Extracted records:

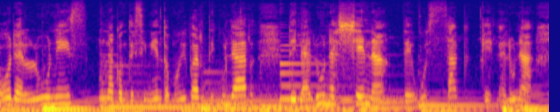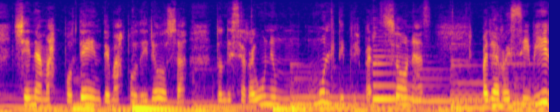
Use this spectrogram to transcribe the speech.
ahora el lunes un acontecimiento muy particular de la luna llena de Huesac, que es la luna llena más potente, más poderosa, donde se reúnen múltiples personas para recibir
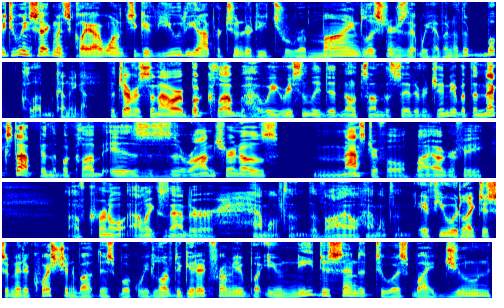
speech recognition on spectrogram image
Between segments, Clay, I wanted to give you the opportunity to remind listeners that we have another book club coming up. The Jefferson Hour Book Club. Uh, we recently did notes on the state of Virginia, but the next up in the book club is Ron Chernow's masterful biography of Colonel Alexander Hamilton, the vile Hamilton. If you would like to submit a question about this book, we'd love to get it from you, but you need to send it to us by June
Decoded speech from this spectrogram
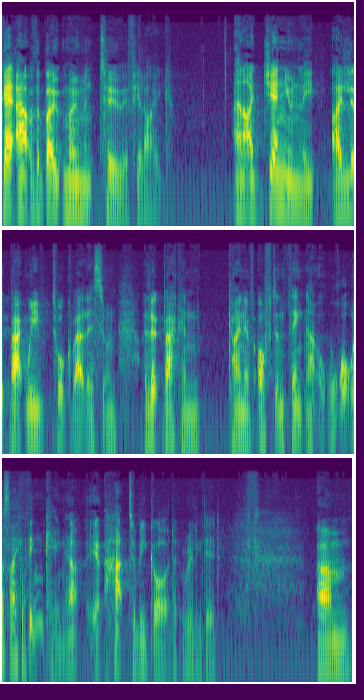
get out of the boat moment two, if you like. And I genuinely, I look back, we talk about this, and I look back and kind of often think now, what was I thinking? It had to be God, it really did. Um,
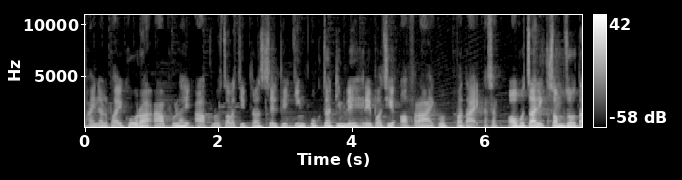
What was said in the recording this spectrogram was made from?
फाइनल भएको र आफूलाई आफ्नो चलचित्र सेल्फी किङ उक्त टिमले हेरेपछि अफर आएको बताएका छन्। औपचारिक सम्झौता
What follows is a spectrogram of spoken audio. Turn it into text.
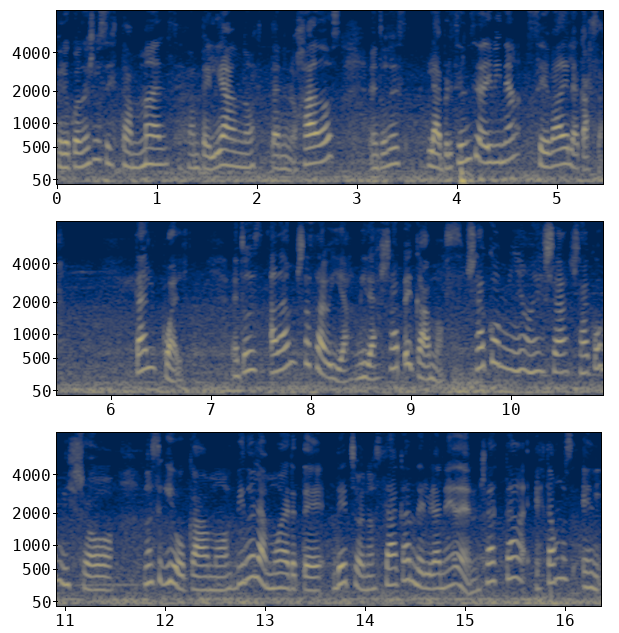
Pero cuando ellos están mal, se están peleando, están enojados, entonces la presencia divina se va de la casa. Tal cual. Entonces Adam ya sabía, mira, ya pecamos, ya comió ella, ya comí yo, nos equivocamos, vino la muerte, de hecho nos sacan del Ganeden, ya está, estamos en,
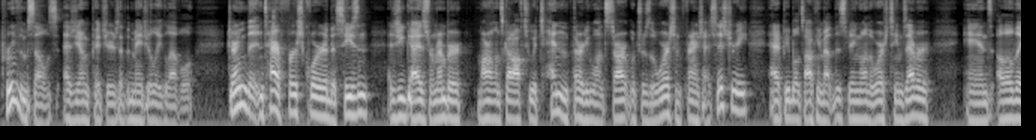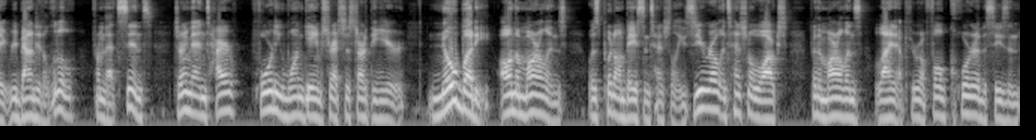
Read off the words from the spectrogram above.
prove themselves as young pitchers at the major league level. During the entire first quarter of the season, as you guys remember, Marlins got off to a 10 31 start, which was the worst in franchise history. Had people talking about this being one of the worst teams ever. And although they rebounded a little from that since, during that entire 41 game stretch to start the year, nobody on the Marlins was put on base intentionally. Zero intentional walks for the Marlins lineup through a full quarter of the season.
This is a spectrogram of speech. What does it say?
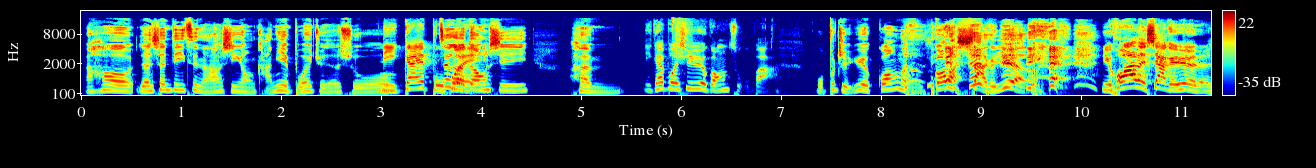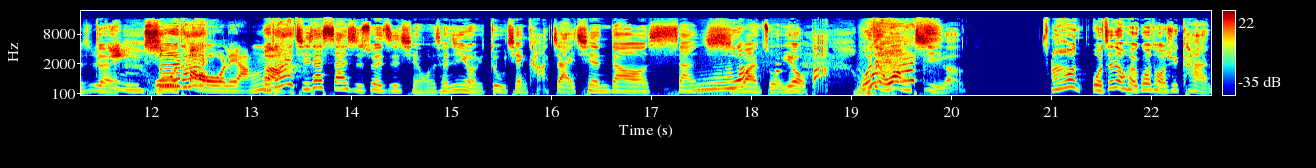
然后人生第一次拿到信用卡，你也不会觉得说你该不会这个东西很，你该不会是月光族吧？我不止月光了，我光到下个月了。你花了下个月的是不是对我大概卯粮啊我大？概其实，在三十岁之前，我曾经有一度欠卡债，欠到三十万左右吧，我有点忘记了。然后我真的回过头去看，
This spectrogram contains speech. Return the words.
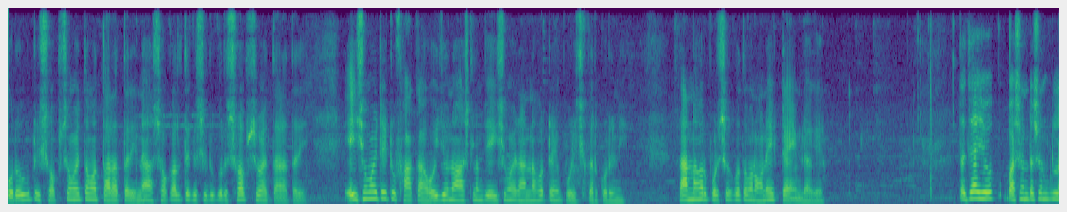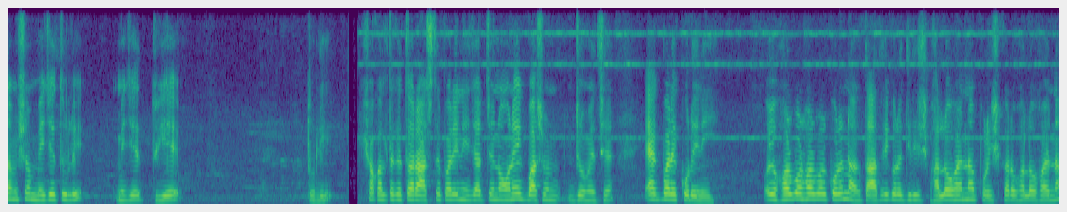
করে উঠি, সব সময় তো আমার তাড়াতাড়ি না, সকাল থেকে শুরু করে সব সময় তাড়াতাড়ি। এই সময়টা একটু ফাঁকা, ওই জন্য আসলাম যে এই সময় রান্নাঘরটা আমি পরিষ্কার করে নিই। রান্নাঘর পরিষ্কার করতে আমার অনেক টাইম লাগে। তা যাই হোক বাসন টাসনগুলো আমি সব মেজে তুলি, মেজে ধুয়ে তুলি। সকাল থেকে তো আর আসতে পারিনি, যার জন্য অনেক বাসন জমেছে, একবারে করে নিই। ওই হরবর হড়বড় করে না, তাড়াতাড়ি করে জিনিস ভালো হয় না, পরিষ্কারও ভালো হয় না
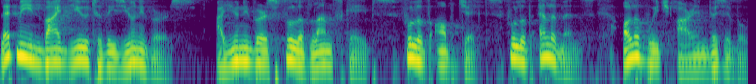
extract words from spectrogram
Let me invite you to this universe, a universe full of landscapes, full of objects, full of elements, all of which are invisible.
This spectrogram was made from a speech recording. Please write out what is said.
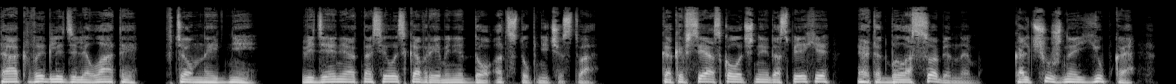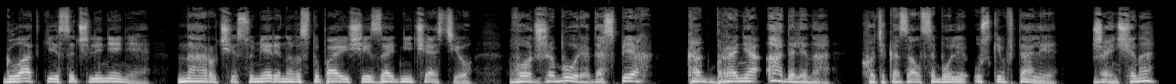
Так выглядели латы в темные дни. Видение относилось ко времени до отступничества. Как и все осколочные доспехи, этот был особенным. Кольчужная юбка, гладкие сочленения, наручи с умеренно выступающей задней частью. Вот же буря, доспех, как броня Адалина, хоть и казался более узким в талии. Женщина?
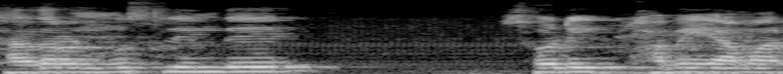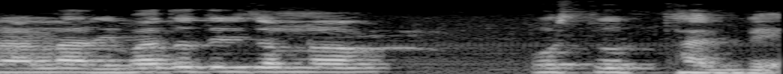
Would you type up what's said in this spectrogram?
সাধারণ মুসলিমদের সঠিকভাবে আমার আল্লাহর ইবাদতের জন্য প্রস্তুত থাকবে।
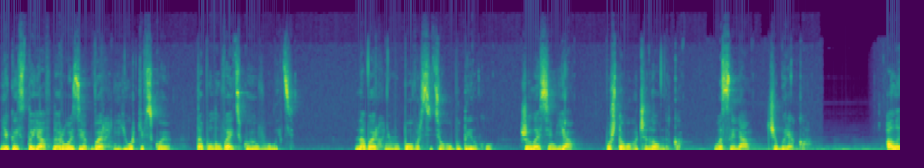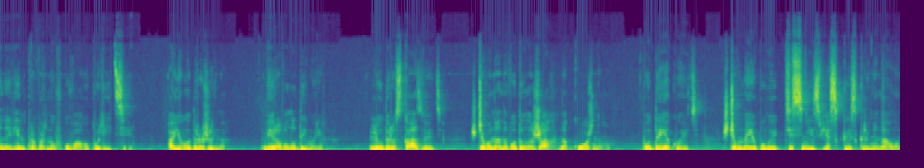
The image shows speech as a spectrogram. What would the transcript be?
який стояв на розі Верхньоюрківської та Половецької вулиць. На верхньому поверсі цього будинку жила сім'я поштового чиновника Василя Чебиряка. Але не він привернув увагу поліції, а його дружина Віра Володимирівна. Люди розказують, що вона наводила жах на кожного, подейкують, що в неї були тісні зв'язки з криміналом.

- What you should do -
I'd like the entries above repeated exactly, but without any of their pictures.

- Answer to the exercise -
Use this spectrogram to transcribe the speech.
ahora el lunes un acontecimiento muy particular de la luna llena de Huesac, que es la luna llena más potente, más poderosa, donde se reúnen múltiples personas para recibir
speech recognition on spectrogram image
Between segments, Clay, I wanted to give you the opportunity to remind listeners that we have another book club coming up. The Jefferson Hour Book Club. Uh, we recently did notes on the state of Virginia, but the next up in the book club is Ron Chernow's masterful biography of Colonel Alexander Hamilton, the vile Hamilton. If you would like to submit a question about this book, we'd love to get it from you, but you need to send it to us by June
Decoded speech from this spectrogram
get out of the boat moment two, if you like. And I genuinely, I look back, we talk about this, and I look back and kind of often think now, what was I thinking? It had to be God, it really did. Um,
What was said in the recording this spectrogram was made from?
फाइनल भएको र आफूलाई आफ्नो चलचित्र सेल्फी किङ उक्त टिमले हेरेपछि अफर आएको बताएका छन्। औपचारिक सम्झौता
What follows is a spectrogram of spoken audio. Turn it into text.
Pero cuando ellos están mal, se están peleando, están enojados, entonces la presencia divina se va de la casa. Tal cual. Entonces Adam ya sabía, mira, ya pecamos, ya comió ella, ya comí yo, nos equivocamos, vino la muerte, de hecho nos sacan del Ganeden, ya está, estamos en,
Read off the words from the spectrogram above.
prove themselves as young pitchers at the major league level. During the entire first quarter of the season, as you guys remember, Marlins got off to a 10 31 start, which was the worst in franchise history. Had people talking about this being one of the worst teams ever. And although they rebounded a little from that since, during that entire 41 game stretch to start the year, nobody on the Marlins was put on base intentionally. Zero intentional walks for the Marlins lineup through a full quarter of the season.
This is a spectrogram of speech. What does it say?
然后人生第一次拿到信用卡，你也不会觉得说你该不会这个东西很，你该不会是月光族吧？我不止月光了，我光到下个月了。你花了下个月的是不是对我大概卯粮啊我大？概其实，在三十岁之前，我曾经有一度欠卡债，欠到三十万左右吧，我有点忘记了。然后我真的回过头去看，
This spectrogram contains speech. Return the words.
করে উঠি, সব সময় তো আমার তাড়াতাড়ি না, সকাল থেকে শুরু করে সব সময় তাড়াতাড়ি। এই সময়টা একটু ফাঁকা, ওই জন্য আসলাম যে এই সময় রান্নাঘরটা আমি পরিষ্কার করে নিই। রান্নাঘর পরিষ্কার করতে আমার অনেক টাইম লাগে। তা যাই হোক বাসন টাসনগুলো আমি সব মেজে তুলি, মেজে ধুয়ে তুলি। সকাল থেকে তো আর আসতে পারিনি, যার জন্য অনেক বাসন জমেছে, একবারে করে নিই। ওই হরবর হড়বড় করে না, তাড়াতাড়ি করে জিনিস ভালো হয় না, পরিষ্কারও ভালো হয় না
extract words from spectrogram
Let me invite you to this universe, a universe full of landscapes, full of objects, full of elements, all of which are invisible.
This spectrogram was made from a speech recording. Please write out what is said.
Так выглядели латы в темные дни. Видение относилось ко времени до отступничества. Как и все осколочные доспехи, этот был особенным. Кольчужная юбка, гладкие сочленения, наручи с умеренно выступающей задней частью. Вот же буря, доспех, как броня Адалина, хоть и казался более узким в талии. Женщина?
Would you type up what's said in this spectrogram?
সাধারণ মুসলিমদের সঠিকভাবে আমার আল্লাহর ইবাদতের জন্য প্রস্তুত থাকবে।
The image shows speech as a spectrogram. What would the transcript be?
який стояв на розі Верхньоюрківської та Половецької вулиць. На верхньому поверсі цього будинку жила сім'я поштового чиновника Василя Чебиряка. Але не він привернув увагу поліції, а його дружина Віра Володимирівна. Люди розказують, що вона наводила жах на кожного, подейкують, що в неї були тісні зв'язки з криміналом.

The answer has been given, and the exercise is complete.